Stomach MRI images combined with functional fMRI of the brain activity have provided scientists new insight into how the brain listens to the stomach during eating.
UM researchers found shallow-water corals are not related to their deep-water counterparts
A new study led by scientists at the University of Miami Rosenstiel School of Marine and Atmospheric Science found that shallow-reef corals are more closely related to their shallow-water counterparts over a thousand miles away than they are to deep-water corals on the same reef.
Saline water better than soap and water for cleaning wounds, researchers find
Researchers found that very low water pressure was an acceptable, low-cost alternative for washing out open fractures, and that the reoperation rate was higher in the group that used soap.
UTA research predicting lake levels, moving water to yield better data for water providers
A University of Texas at Arlington environmental engineer is creating an integrated decision support tool for optimal operation of water supply systems that will allow water providers to make better decisions about when to turn on pumps to transfer water from one reservoir system to another and when to release water downstream from the reservoirs.
Surfing water molecules could hold the key to fast and controllable water transport
Scientists at UCL have identified a new and potentially faster way of moving molecules across the surfaces of certain materials.

Related Water Reading:

Best Science Podcasts 2019

We have hand picked the best science podcasts for 2019. Sit back and enjoy new science podcasts updated daily from your favorite science news services and scientists.
Now Playing: TED Radio Hour

Jumpstarting Creativity
Our greatest breakthroughs and triumphs have one thing in common: creativity. But how do you ignite it? And how do you rekindle it? This hour, TED speakers explore ideas on jumpstarting creativity. Guests include economist Tim Harford, producer Helen Marriage, artificial intelligence researcher Steve Engels, and behavioral scientist Marily Oppezzo.
Now Playing: Science for the People

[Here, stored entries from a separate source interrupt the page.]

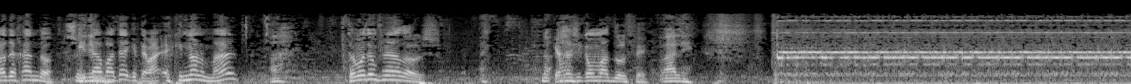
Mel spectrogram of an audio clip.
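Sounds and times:
speech: 0.0s - 7.9s
telephone bell ringing loudly: 7.7s - 11.2s.

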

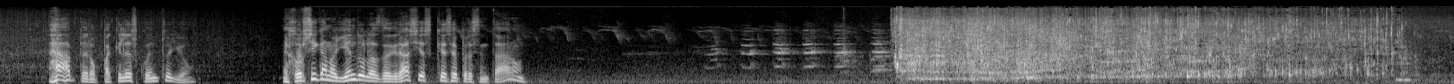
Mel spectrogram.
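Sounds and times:
speech: 0.6s - 2.0s, 2.8s - 5.4s
water poured from a bucket to fill a washbasin: 8.9s - 14.5s.

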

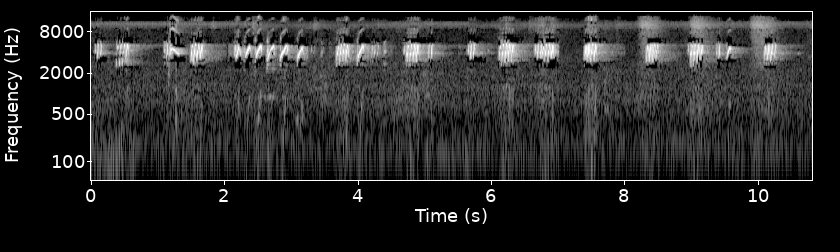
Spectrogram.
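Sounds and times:
red-throated parrotfinch calling, Erythrura psittacea: 0.0s - 10.7s.

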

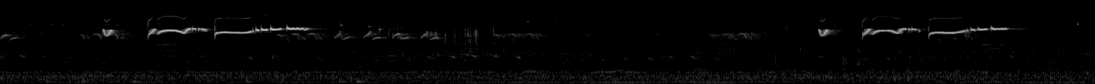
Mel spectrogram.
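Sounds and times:
faint soft bird twitters: 0.0s - 5.5s, 6.4s - 10.9s
white-naped xenopsaris (Xenopsaris albinucha) singing: 1.0s - 4.4s, 8.2s - 10.2s.

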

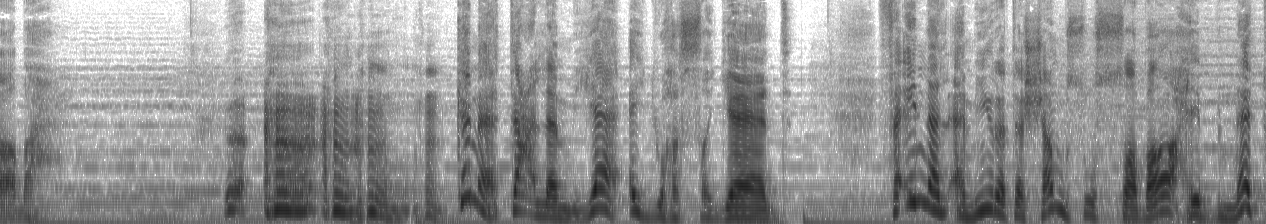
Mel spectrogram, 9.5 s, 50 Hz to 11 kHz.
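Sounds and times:
speech: 0.1s - 0.4s, 1.7s - 6.0s, 6.6s - 9.4s
man clearing his throat: 1.7s - 3.4s
man coughing with a hand over his mouth: 1.7s - 3.5s.

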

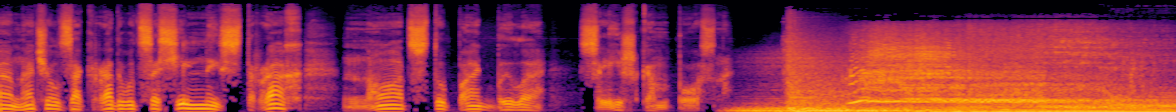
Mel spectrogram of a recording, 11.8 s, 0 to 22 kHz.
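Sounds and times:
speech: 0.0s - 11.2s
dragon's guttural roar: 7.3s - 11.7s
rumbling, vibrating ground: 7.3s - 11.7s.

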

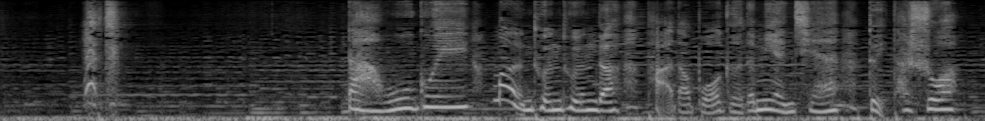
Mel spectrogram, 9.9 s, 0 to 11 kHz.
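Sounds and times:
person sneezing: 0.8s - 1.3s
speech: 3.5s - 9.7s.

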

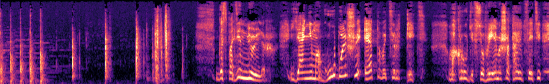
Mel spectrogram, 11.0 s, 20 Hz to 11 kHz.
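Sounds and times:
knocking on a door: 0.0s - 3.2s
speech: 4.4s - 10.9s.

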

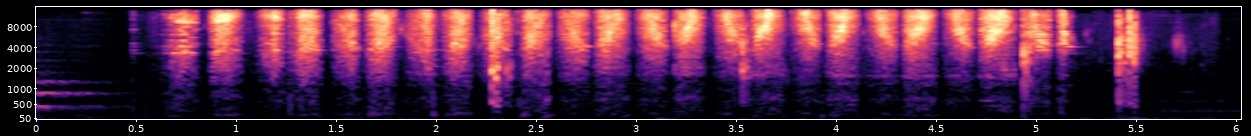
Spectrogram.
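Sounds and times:
hand saw cutting through wood: 0.5s - 5.3s.

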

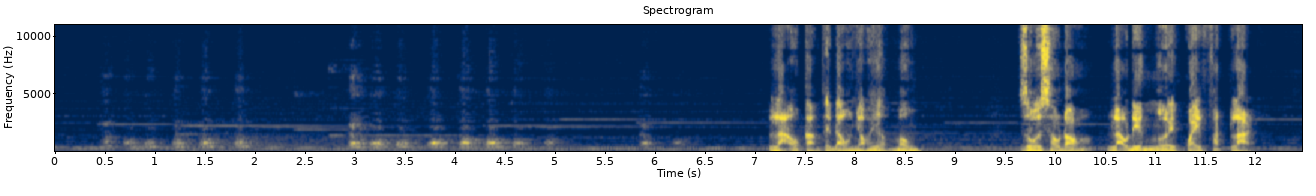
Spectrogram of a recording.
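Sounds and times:
dog barking: 0.4s - 2.2s, 2.8s - 5.2s, 5.8s - 6.4s
speech: 7.2s - 8.8s, 9.6s - 12.1s.

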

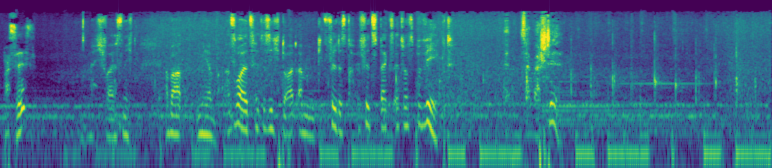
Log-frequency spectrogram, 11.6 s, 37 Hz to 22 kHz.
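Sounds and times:
speech: 0.0s - 0.7s, 1.3s - 8.6s
riderless black horse hooves clip-clopping: 8.4s - 11.5s.

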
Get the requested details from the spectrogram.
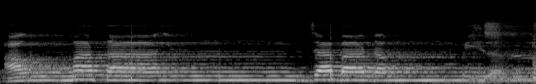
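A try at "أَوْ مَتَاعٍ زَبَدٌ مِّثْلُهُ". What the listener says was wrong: Zabadum pakai u.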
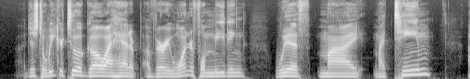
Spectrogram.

#524 The Human Network
What does a network of humans look like and how does it work? How does information spread? How do decisions and opinions spread? What gets distorted as it moves through the network and why? This week we dig into the ins and outs of human networks with Matthew Jackson, Professor of Economics at Stanford University and author of the book "The Human Network: How Your Social Position Determines Your Power, Beliefs, and Behaviours".